The following practitioners served as investigators in the study: Jim Boucher, OD; Norman Leach, OD; Thomas Quinn, OD; Kevin Reeder, OD; John Schachet, OD; Thomas Hixson, OD; Pat Caroline, FAAO; John Rinehart, OD.

This study was sponsored by Paragon Vision Sciences.

References are available upon request. To receive references via fax, call (800) 239-4684 and request document #64. (Be sure to have a fax number ready.)

Dr. Rigel is in private practice in lansing, Mich. He is a fellow of the American Academy of Optometry and frequently participates in contact lens studies. See P. 43 for additional study investigators.

 

Patient Questionnaire -- Study Lenses: Two Week

Patient Name __________________________________________________ Date _________________

1. A. What, if anything, do you like about this pair of study lenses?

    B. What, if anything, do you dislike about this pair of study lenses?

2. On average, how many days a week did you wear your study lenses?

3. On average, how many hours a day did you wear your study lenses?

4. Please rate the study contact lenses and your regular contact lenses on the following:

Check only one box per line with 10 being Excellent and 1 being Poor

Vision while participating in sport activities STUDY     10 9 8 7 6 5 4 3 2 1

Vision while participating in sport activities REGULAR     10 9 8 7 6 5 4 3 2 1
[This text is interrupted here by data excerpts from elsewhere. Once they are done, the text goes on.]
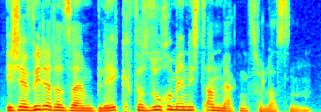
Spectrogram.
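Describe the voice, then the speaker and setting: Female narrator, first-person audiobook style, scripted reading, medium pitch, dry recording. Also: brisk, dark tone, no echo. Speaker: narrator of a fan fiction story.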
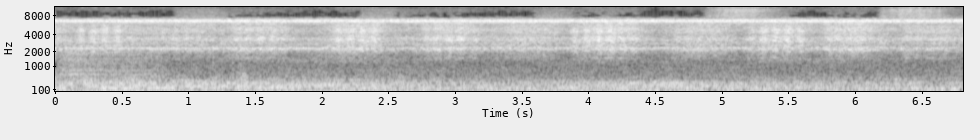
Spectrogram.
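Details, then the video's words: Cicadas from Dallas, Georgia: a steady, unbroken high buzzing chorus with a faint pulsing shimmer running underneath, no other clear sounds. "Cicadas Black Screen Sounds"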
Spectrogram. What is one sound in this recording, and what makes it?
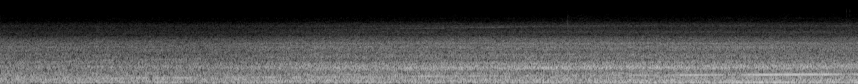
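A train's motor whines, rising in pitch as the train speeds up.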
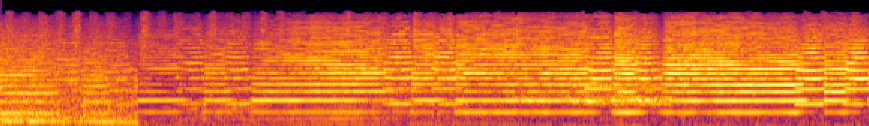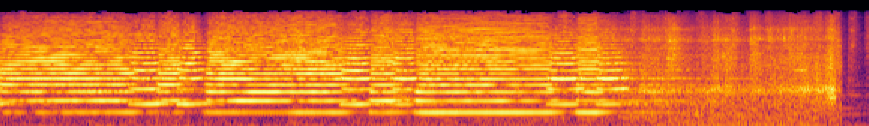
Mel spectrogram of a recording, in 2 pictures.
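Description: Ambulance siren sounding, its pitch stepping up and down, with a rising rush of noise shortly before everything cuts off suddenly near the end.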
5. Did you rate your regular lenses as better than the study lenses? If so, please describe how the study lens performance was worse.



Contact Lens Spectrum, Issue: September 2000